Bear in mind this was the era the Who became one of the biggest names in the music industry so it makes sense they would make an album to honor that era in the United Kingdom. But how well does Roddam capture that wonderful and wild time that the band knew best? Even though that era had long since ended (this was made during the late 70s after all), it's one that's revitalized.

It's not often that an entire era is brought back to life effortlessly. But Roddam depicts the mod subculture without a hitch as the era of Thatcher looms. It makes one wish that they could not only re-live that time in history (which did happen as a result of the film) but also live in the film itself.

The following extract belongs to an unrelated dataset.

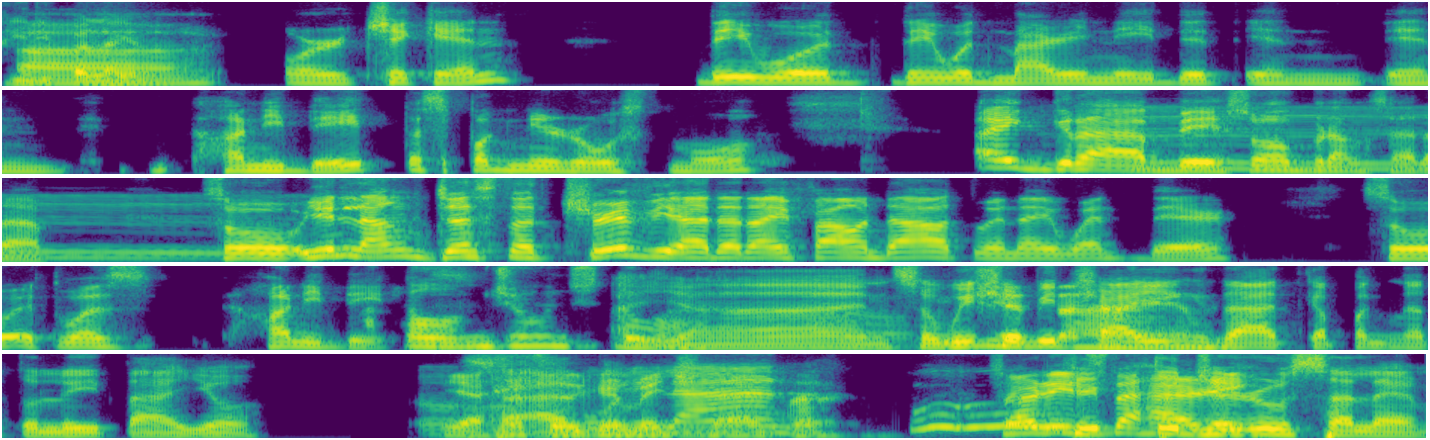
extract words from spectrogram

Quadrophenia is practically the cinematic (and rock and roll) equivalent of The Catcher in the Rye. It captures the cynical nature of youth, the kind only a few fully get. And to think this film almost got cancelled because of the sudden (but not entirely unexpected) death of Keith Moon, the Who's drummer. (But as the saying goes, the show must go on.)

My Rating: *****

I Will Follow

Within the last year or so, Ava DuVernay has gotten her moment in the spotlight. Mainly because of the acclaim Selma received (and the lack of an Oscar nomination on her part) but also from her advocating other female directors. And she herself has been on the circuit for only a few years now.

Her second film I Will Follow hints what would be coming from the director. Revolving around a woman coping with the death of her aunt, DuVernay depicts living with grief and trying to piece together a possible future.

Like Selma years later, I Will Follow shows a variety of characters with varying personalities. DuVernay shows that people are of different tempers and patience, how no two people are alike on an emotional level. (Honestly, fiction tends to get that wrong frequently.)

I Will Follow also tackles the delicate subject of grieving, a subject fiction frequently indulges in. Everyone grieves differently when it comes to the loss of someone close. Some wear the emotions on their sleeve while others keep themselves composed. It's something we'll all endure at least once in our lives.

I Will Follow is good but in comparison with Selma, it's missing that extra je ne sais quoi. Had it been perhaps just a touch longer, maybe it might be held in higher regard. But instead it's just a fairly decent film. (That said, it does show DuVernay's future potential.)

My Rating: ****